## Extracted information
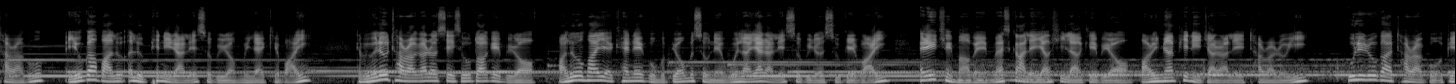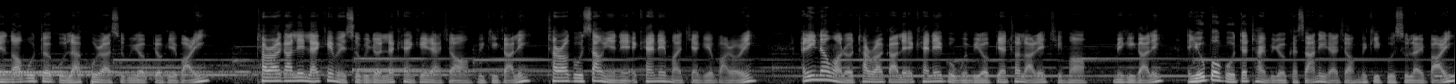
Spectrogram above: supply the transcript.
ထာရာကိုအယုတ်ကဘာလို့အဲ့လိုဖြစ်နေတာလဲဆိုပြီးတော့မေးလိုက်ခဲ့ပါတယ်ဒါပေမဲ့လို့ထာရာကတော့စိတ်ဆိုးသွားခဲ့ပြီးတော့ဘာလို့အမရဲ့အခန်းထဲကိုမပြောမဆိုနဲ့ဝင်လာရတာလဲဆိုပြီးတော့ဆူခဲ့ပါတယ်အဲ့ဒီအချိန်မှာပဲမတ်ကလည်းရောက်ရှိလာခဲ့ပြီးတော့ဘာတွေများဖြစ်နေကြတာလဲထာရာတို့ကြီးဦးလေးတို့ကထာရာကိုအပြင်သွားဖို့အတွက်ကိုလာခိုးတာဆိုပြီးတော့ပြောခဲ့ပါတယ်ထာရာကလည်းလိုက်ခဲ့မယ်ဆိုပြီးတော့လက်ခံခဲ့တာကြောင့်မီကီကလည်းထာရာကိုစောင့်ရင်နဲ့အခန်းထဲမှာကြံခဲ့ပါတော့တယ်အဲ့ဒီနောက်မှာတော့ထာရာကလည်းအခန်းထဲကိုဝင်ပြီးတော့ပြန်ထွက်လာတဲ့အချိန်မှာမီကီကလည်းအယုတ်ပုတ်ကိုတက်ထိုင်ပြီးတော့ကစားနေတာကြောင့်မီကီကိုဆူလိုက်ပါတယ်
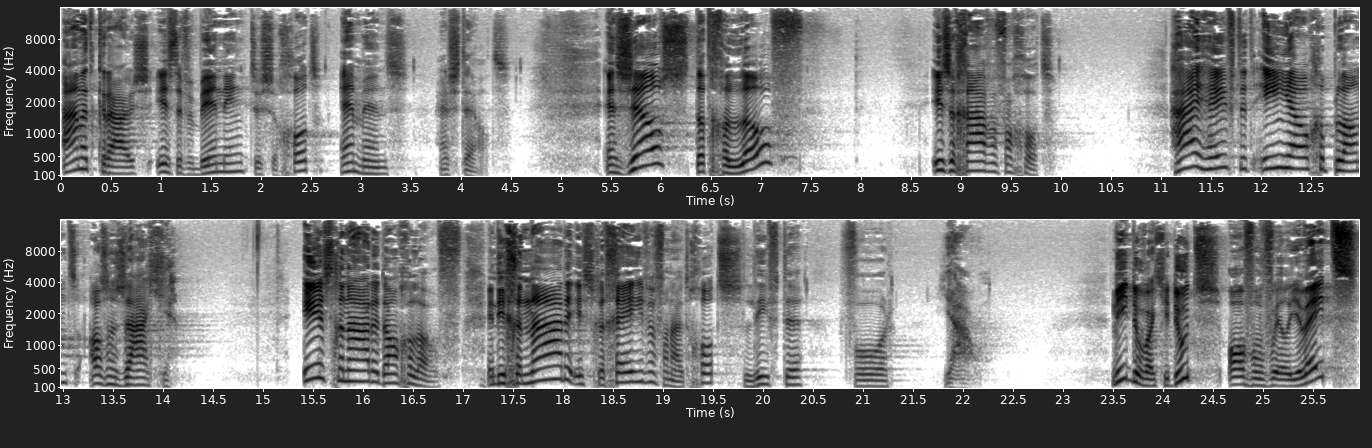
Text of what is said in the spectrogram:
aan het kruis is de verbinding tussen God en mens hersteld. En zelfs dat geloof is een gave van God. Hij heeft het in jou geplant als een zaadje. Eerst genade, dan geloof. En die genade is gegeven vanuit Gods liefde voor jou. Niet door wat je doet, of hoeveel je weet,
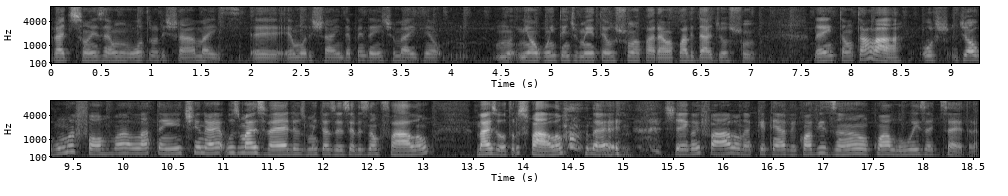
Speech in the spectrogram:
tradições é um outro orixá, mas é, é um orixá independente, mas em, em, algum entendimento é Oxum Apará, uma qualidade de Oxum. Né? Então tá lá, de alguma forma latente, né? Os mais velhos, muitas vezes eles não falam, mas outros falam, né? Chegam e falam, né? Porque tem a ver com a visão, com a luz, etc.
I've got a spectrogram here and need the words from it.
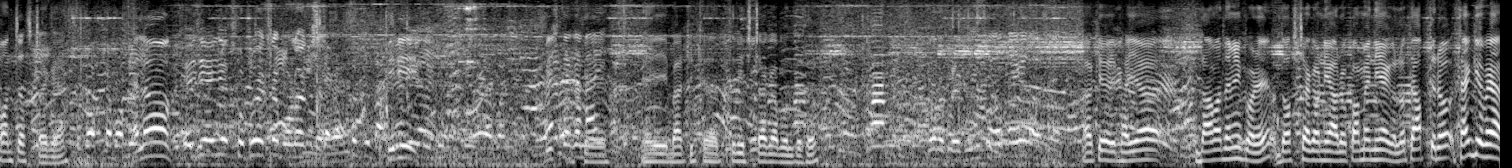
পঞ্চাশ টাকা। হ্যালো এই যে এই যে ছোট একটা বড় একটা। তিরিশ। বিশ টাকা নাই? এই বাটিটা তিরিশ টাকা বলতেছে। ওকে ভাইয়া দামাদামি করে দশ টাকা নিয়ে আরও কমে নিয়ে গেলো। তো আপনারাও থ্যাংক ইউ ভাইয়া।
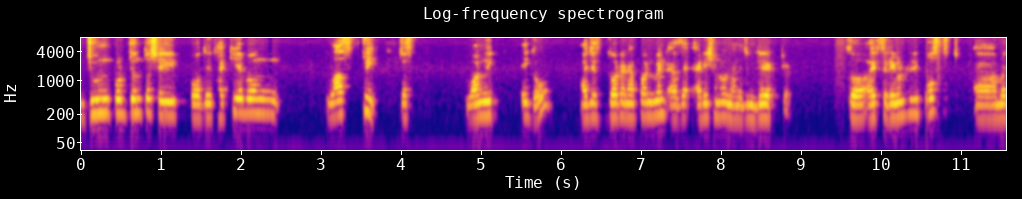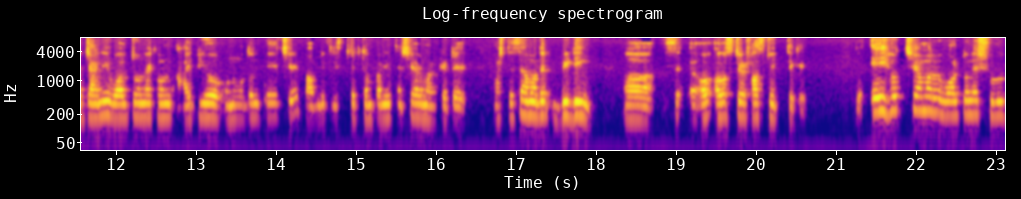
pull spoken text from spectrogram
জুন পর্যন্ত সেই পদে থাকি এবং last week just one week ago, I just got an appointment as an additional managing a regulatory post. Uh, আমরা জানি ওয়ালটন এখন আইপিও অনুমোদন পেয়েছে পাবলিক লিস্টেড কোম্পানিতে শেয়ার মার্কেটে আসতেছে আমাদের বিডিং অগস্টের ফার্স্ট উইক থেকে। তো এই হচ্ছে আমার ওয়ালটনের শুরুর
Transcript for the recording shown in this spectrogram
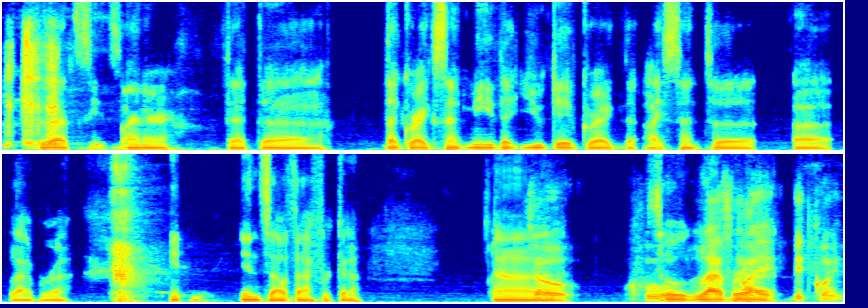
to that seed signer that uh, that Greg sent me. That you gave Greg that I sent to uh, Labra in, in South Africa. Uh, so who so Labra, my Bitcoin?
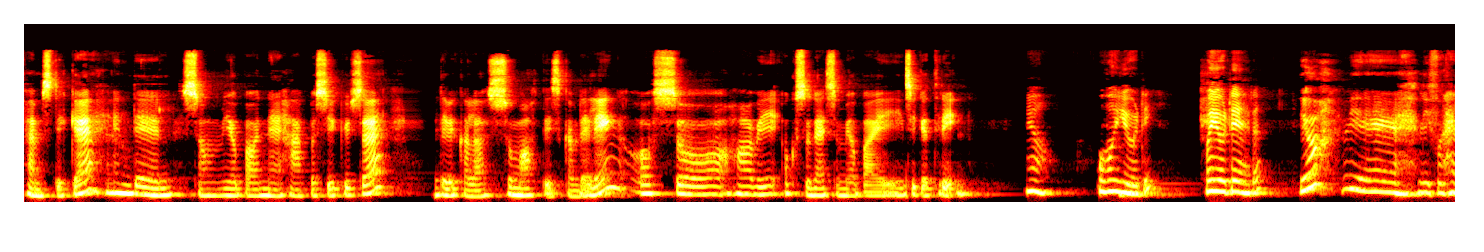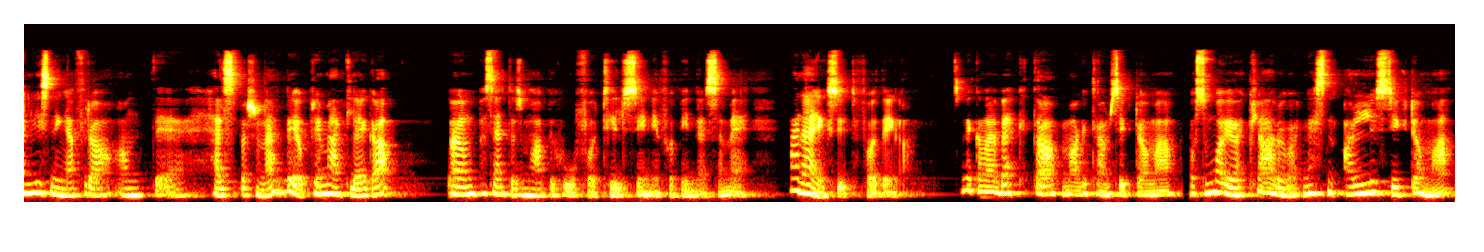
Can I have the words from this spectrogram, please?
fem stykker. En del som jobber ned her på sykehuset. Det vi kaller somatisk avdeling. Og så har vi også de som jobber i psykiatrien. Ja, Og hva gjør de? Hva gjør dere? Ja, vi, er, vi får henvisninger fra annet helsepersonell. Det er jo primært leger. Om pasienter som har behov for tilsyn i forbindelse med ernæringsutfordringer. Så det kan være vekttap, mage-tarmsykdommer. Og så må vi være klar over at nesten alle sykdommer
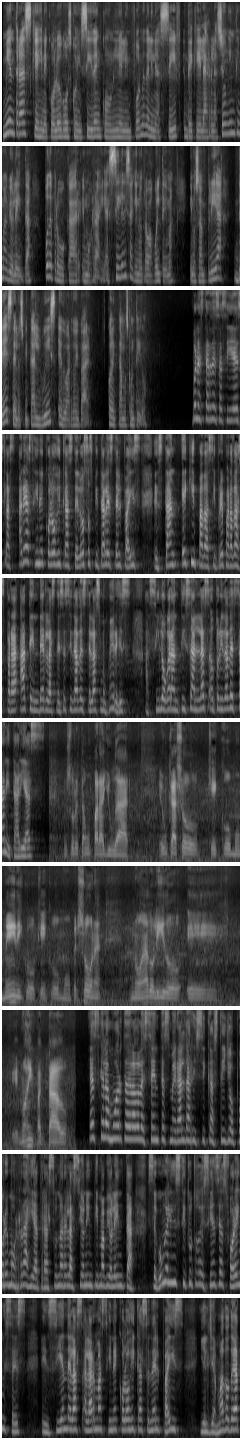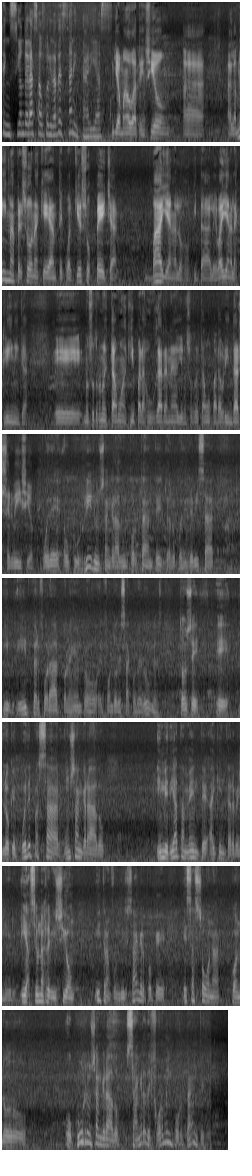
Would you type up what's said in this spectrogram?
Mientras que ginecólogos coinciden con el informe del INASIF de que la relación íntima violenta puede provocar hemorragia. dice aquí no trabajó el tema y nos amplía desde el Hospital Luis Eduardo Ibar. Conectamos contigo. Buenas tardes, así es. Las áreas ginecológicas de los hospitales del país están equipadas y preparadas para atender las necesidades de las mujeres. Así lo garantizan las autoridades sanitarias. Nosotros estamos para ayudar. Es un caso que como médico, que como persona, nos ha dolido, eh, eh, nos ha impactado es que la muerte del adolescente Esmeralda Ricí Castillo por hemorragia tras una relación íntima violenta, según el Instituto de Ciencias Forenses, enciende las alarmas ginecológicas en el país y el llamado de atención de las autoridades sanitarias. Un llamado de atención a, a las mismas personas que ante cualquier sospecha vayan a los hospitales, vayan a las clínicas eh, nosotros no estamos aquí para juzgar a nadie, nosotros estamos para brindar servicio. Puede ocurrir un sangrado importante, ustedes lo pueden revisar, y, perforar, por ejemplo, el fondo de saco de Douglas. Entonces, eh, lo que puede pasar, un sangrado, inmediatamente hay que intervenir y hacer una revisión y transfundir sangre, porque esa zona, cuando ocurre un sangrado, sangra de forma importante.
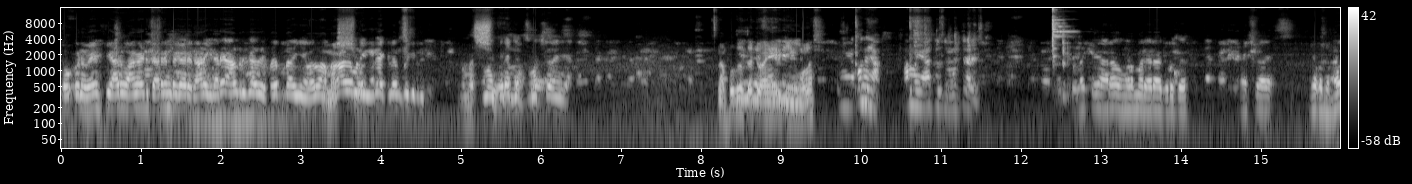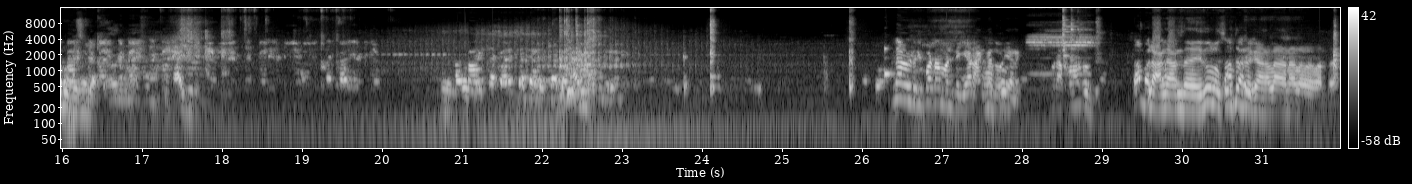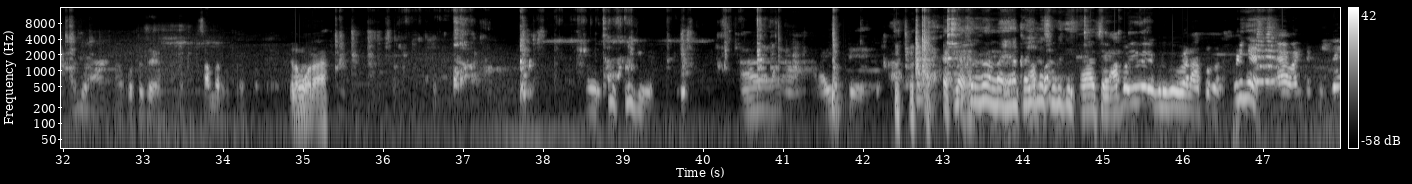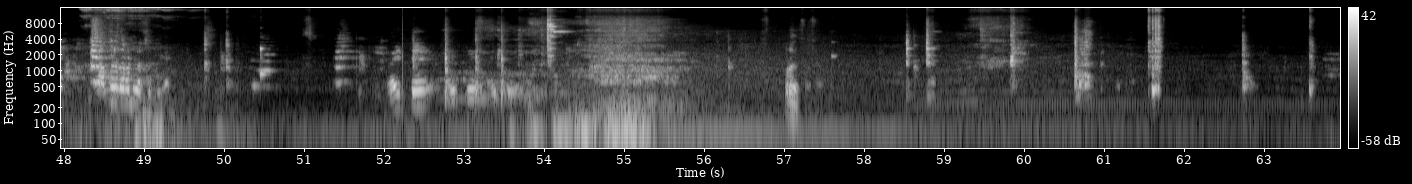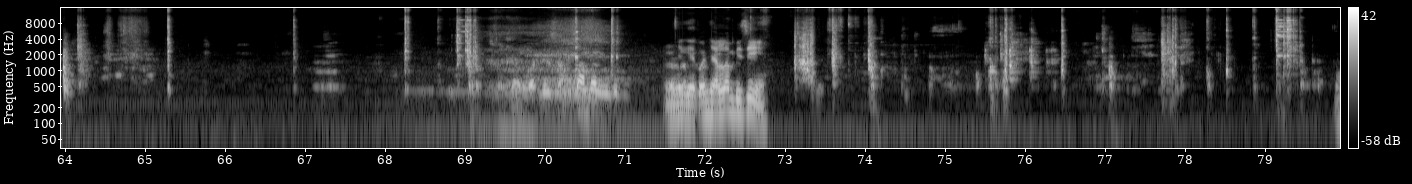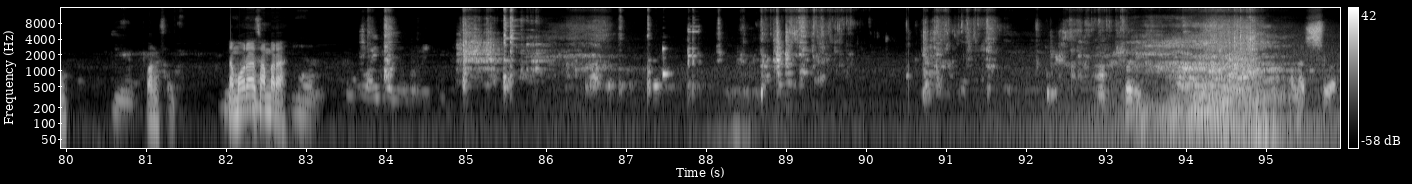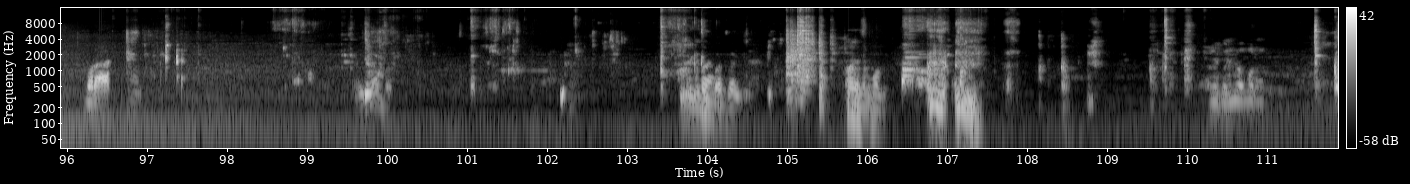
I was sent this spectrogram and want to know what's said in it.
டோக்கன் வேஸ்ட் யாரும் வாங்காட்டி தரேன் இருக்காரு நாளைக்கு நிறைய ஆள் இருக்காது. பயப்படாதீங்க. வருவாங்க. மகாதமலைக்கு நிறைய கிளம்பி போய்கிட்டு இருக்கு. நான் புது தட்டு வாங்கியிருக்கீங்க போல. ஆமா யாத்திரை கொடுத்தாரு? யாராவது உங்களை மாதிரி யாராவது கொடுக்க இன்னும் கொஞ்சம் மோர் பண்ணிட்டீங்க அங்க ஒரு அப்பளம் இல்ல அங்க அந்த இதுல கொடுத்துட்டு இருக்காங்கல்ல அதனால வந்தேன். நான் கொடுத்துட்டு சாம்பார் கொடுத்துருக்கேன் இதுல மோரா ரைட்டு என் கையில சுடுது. சரி. அப்ப இது கொடுக்க வேணாம் அப்ப வேணாம் பிடிங்க. வந்துட்டு கொடுத்து அப்பளத்தை மட்டும் வச்சுக்கோங்க. ரைட்டு ரைட்டு ரைட்டு கொடுங்க சார் சாம்பார் நீங்க கொஞ்சம் எல்லாம் பிஸி வாங்க சார் இந்த மோரா சாம்பாரா சரி நம்ம சிவா மோரா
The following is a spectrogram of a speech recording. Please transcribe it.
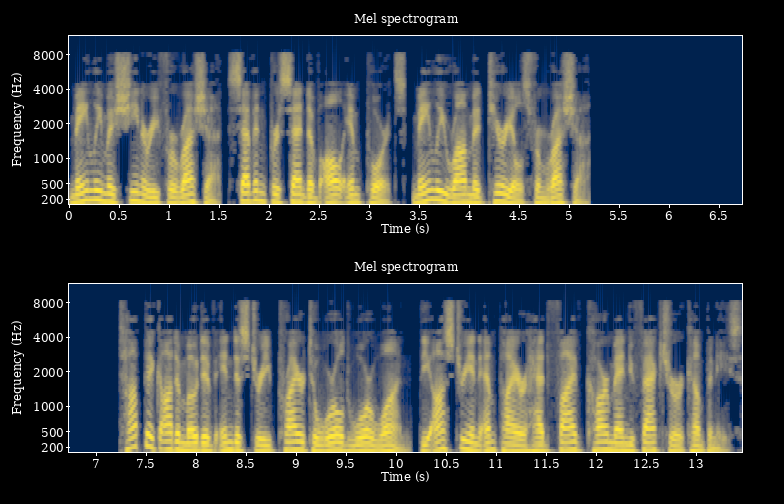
mainly machinery for Russia, 7% of all imports, mainly raw materials from Russia. Topic automotive industry Prior to World War I, the Austrian Empire had five car manufacturer companies.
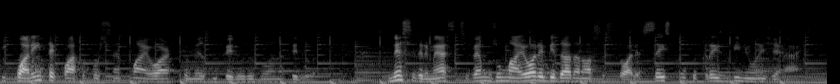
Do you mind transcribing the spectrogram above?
e 44% maior que o mesmo período do ano anterior. Nesse trimestre, tivemos o maior EBITDA da nossa história, 6,3 bilhões de reais.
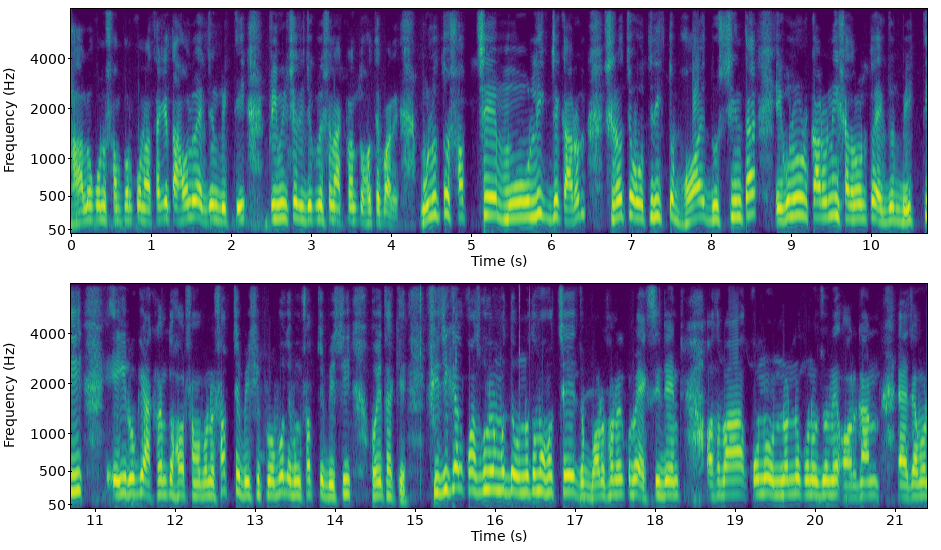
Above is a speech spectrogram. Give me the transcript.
ভালো কোনো সম্পর্ক না থাকে, তাহলেও একজন ব্যক্তি প্রিমিচার রিজুকুলেশন আক্রান্ত হতে পারে। মূলত সবচেয়ে মৌলিক যে কারণ সেটা হচ্ছে অতিরিক্ত ভয়, দুশ্চিন্তা, এগুলোর কারণেই সাধারণত একজন ব্যক্তি এই রোগে আক্রান্ত হওয়ার সম্ভাবনা সবচেয়ে বেশি প্রবল এবং সবচেয়ে বেশি হয়ে থাকে। ফিজিক্যাল কজগুলোর মধ্যে অন্যতম হচ্ছে বড় ধরনের কোনো অ্যাক্সিডেন্ট অথবা কোনো অন্যান্য কোনো জনের অর্গান যেমন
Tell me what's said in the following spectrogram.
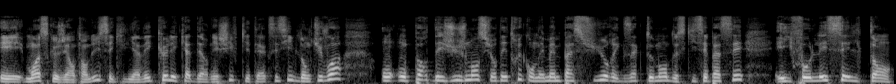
Et moi, ce que j'ai entendu, c'est qu'il n'y avait que les quatre derniers chiffres qui étaient accessibles. Donc tu vois, on, on porte des jugements sur des trucs, on n'est même pas sûr exactement de ce qui s'est passé, et il faut laisser le temps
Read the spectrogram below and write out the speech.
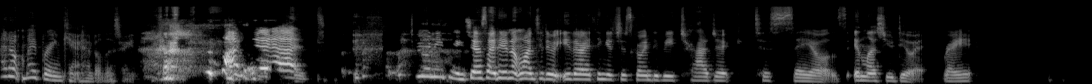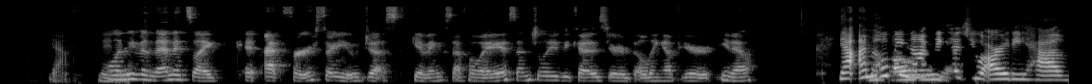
I don't. My brain can't handle this right now. I can't. do anything. Yes, I didn't want to do it either. I think it's just going to be tragic to sales unless you do it right. Yeah. Well, and even then, it's like it, at first, are you just giving stuff away essentially because you're building up your, you know? Yeah, I'm hoping not because you already have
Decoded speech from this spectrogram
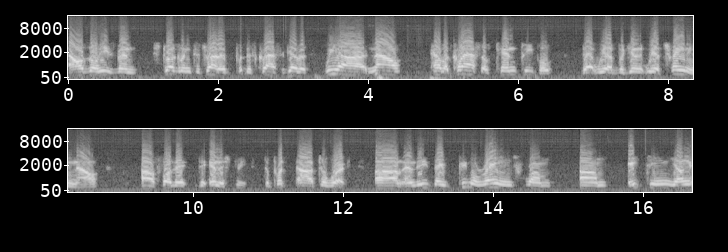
although he's been struggling to try to put this class together, we are now have a class of ten people that we are beginning, we are training now uh, for the, the industry to put uh, to work. Um, and these they people range from um, 18 young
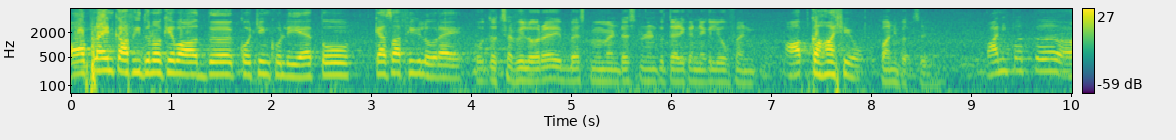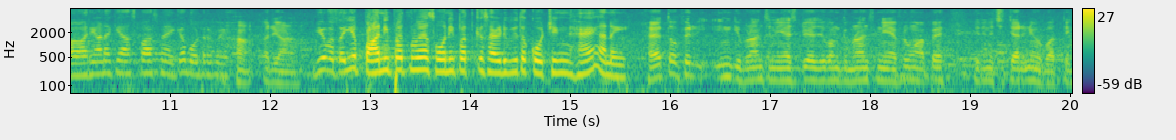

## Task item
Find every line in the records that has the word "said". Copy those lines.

## Exercise result
Text of what is said in the spectrogram:
Would you type up what's said in this spectrogram?
I was sent this spectrogram and want to know what's said in it.
Tell me what's said in the following spectrogram.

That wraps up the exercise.